• WHAT TO WORK ON: Please, starting at the line that contains "Read the spectrogram and type out the speech.", reproduce every line exactly until the records run out, skipping all pictures.

• INFORMATION:
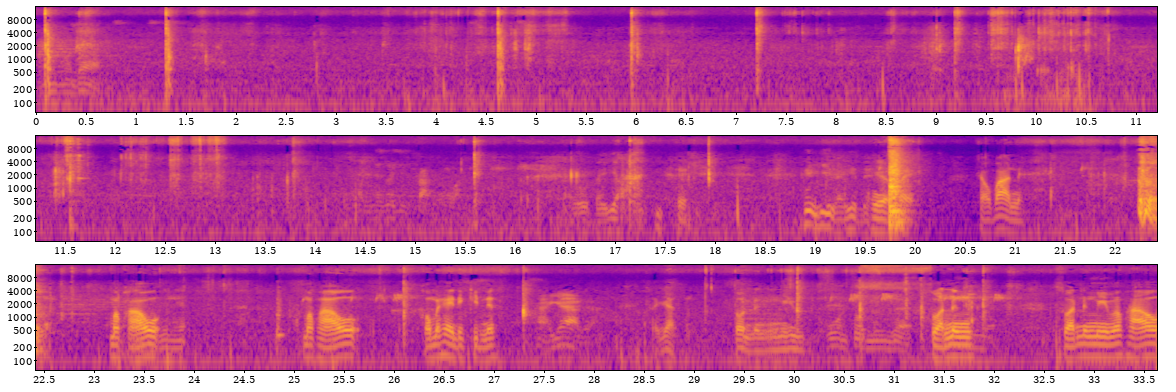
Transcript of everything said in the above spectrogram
เอาได้ อันนี้ก็อยู่ต่างจังหวัด โอ้แต่ยากนี่อะไรอยู่เยเนี่ยอะเลยแถวบ้านเนี่ยมะพร้าวเนี่ยมะพร้าวเขาไม่ให้ได้กินนะหายากอะอยากต้นหนึ่งมีโค่นต้นนึงก็สวนหนึ่งสวนหนึ่งมีมะพร้าว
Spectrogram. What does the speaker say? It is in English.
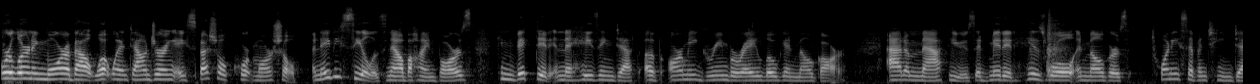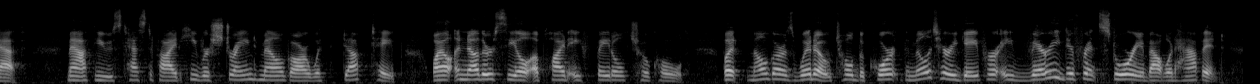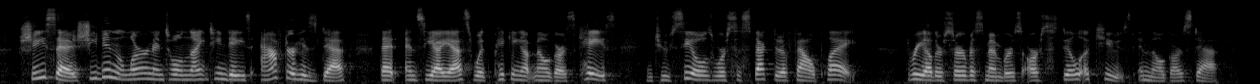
We're learning more about what went down during a special court martial. A Navy SEAL is now behind bars, convicted in the hazing death of Army Green Beret Logan Melgar. Adam Matthews admitted his role in Melgar's 2017 death. Matthews testified he restrained Melgar with duct tape while another SEAL applied a fatal chokehold. But Melgar's widow told the court the military gave her a very different story about what happened. She says she didn't learn until 19 days after his death that NCIS was picking up Melgar's case and two SEALs were suspected of foul play. Three other service members are still accused in Melgar's death.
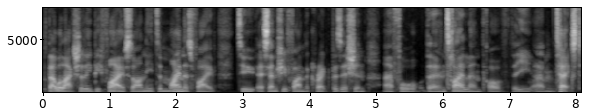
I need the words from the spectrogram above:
but that will actually be five. So I'll need to minus five to essentially find the correct position uh, for the entire length of the um, text.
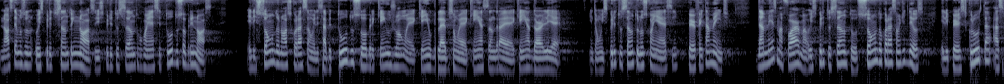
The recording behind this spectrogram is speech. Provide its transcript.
nós temos o Espírito Santo em nós, e o Espírito Santo conhece tudo sobre nós. Ele sonda o nosso coração, ele sabe tudo sobre quem o João é, quem o Glebson é, quem a Sandra é, quem a Dorley é. Então o Espírito Santo nos conhece perfeitamente. Da mesma forma, o Espírito Santo sonda o coração de Deus. Ele perscruta as,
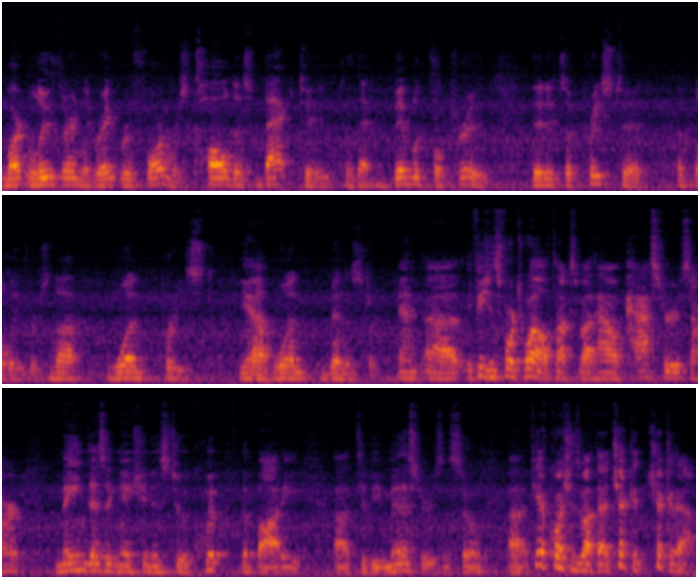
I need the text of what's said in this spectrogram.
Martin Luther and the great reformers called us back to, to that biblical truth that it's a priesthood of believers, not one priest, Yeah. not one minister. And uh, Ephesians 4:12 talks about how pastors, our main designation is to equip the body uh, to be ministers. And so, uh, if you have questions about that, check it check it out.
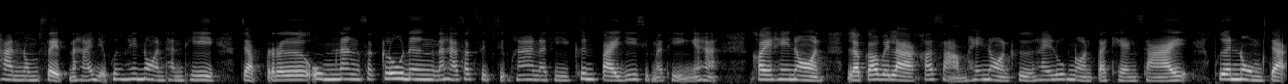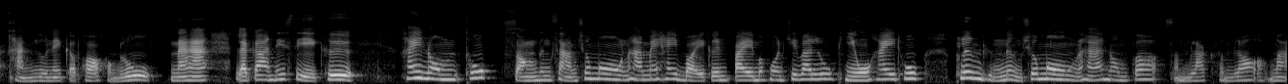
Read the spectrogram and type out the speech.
ทานนมเสร็จนะคะอย่าเพิ่งให้นอนทันที จับเรออุ้มนั่งสักครู่หนึ่งนะคะสัก 10-15 นาทีขึ้นไป 20 นาทีอย่างเงี้ยค่ะค่อยให้นอน แล้วก็เวลาข้อ 3 ให้นอนคือให้ลูกนอนตะแคงซ้าย เพื่อนมจะขังอยู่ในกระเพาะของลูกนะคะแล้วก็อันที่ 4 คือ ให้นมทุก 2-3 ชั่วโมงนะคะ ไม่ให้บ่อยเกินไป บางคนคิดว่าลูกหิวให้ทุกครึ่งถึง 1 ชั่วโมงนะคะ นมก็สำลักสำลอกออกมา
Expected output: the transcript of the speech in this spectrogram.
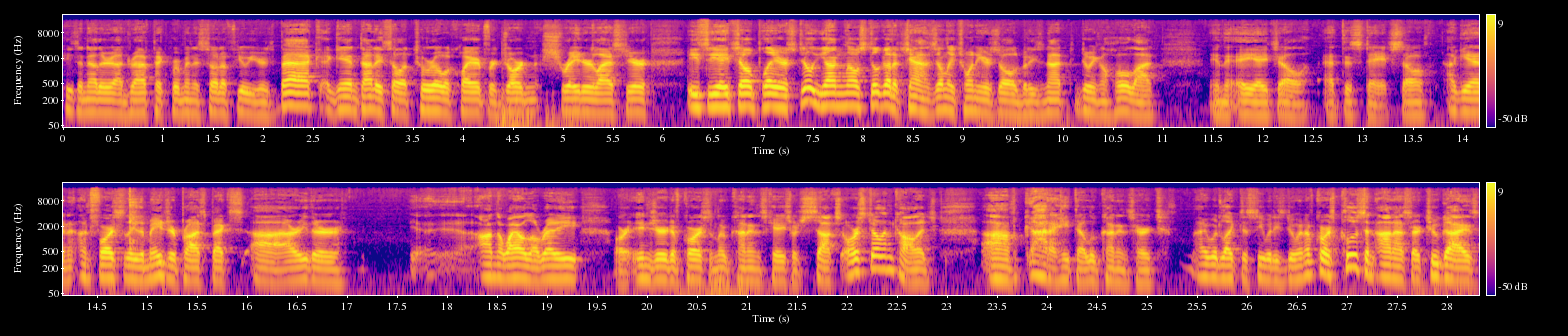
He's another uh, draft pick for Minnesota a few years back. Again, Dante Salituro acquired for Jordan Schroeder last year. ECHL player, still young though, still got a chance. He's only 20 years old, but he's not doing a whole lot in the AHL at this stage. So again, unfortunately, the major prospects uh, are either uh, on the Wild already or injured, of course, in Luke Kunin's case, which sucks, or still in college. Um, God, I hate that Luke Kunin's hurt. I would like to see what he's doing. Of course, Kloos and Anas are two guys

• RESPONSE:
Read the spectrogram and type out the speech.
ทานนมเสร็จนะคะอย่าเพิ่งให้นอนทันที จับเรออุ้มนั่งสักครู่หนึ่งนะคะสัก 10-15 นาทีขึ้นไป 20 นาทีอย่างเงี้ยค่ะค่อยให้นอน แล้วก็เวลาข้อ 3 ให้นอนคือให้ลูกนอนตะแคงซ้าย เพื่อนมจะขังอยู่ในกระเพาะของลูกนะคะแล้วก็อันที่ 4 คือ ให้นมทุก 2-3 ชั่วโมงนะคะ ไม่ให้บ่อยเกินไป บางคนคิดว่าลูกหิวให้ทุกครึ่งถึง 1 ชั่วโมงนะคะ นมก็สำลักสำลอกออกมา
Expected output: the transcript of the speech in this spectrogram.
He's another uh, draft pick for Minnesota a few years back. Again, Dante Salituro acquired for Jordan Schroeder last year. ECHL player, still young though, still got a chance. He's only 20 years old, but he's not doing a whole lot in the AHL at this stage. So again, unfortunately, the major prospects uh, are either uh, on the Wild already or injured, of course, in Luke Kunin's case, which sucks, or still in college. Um, God, I hate that Luke Kunin's hurt. I would like to see what he's doing. Of course, Kloos and Anas are two guys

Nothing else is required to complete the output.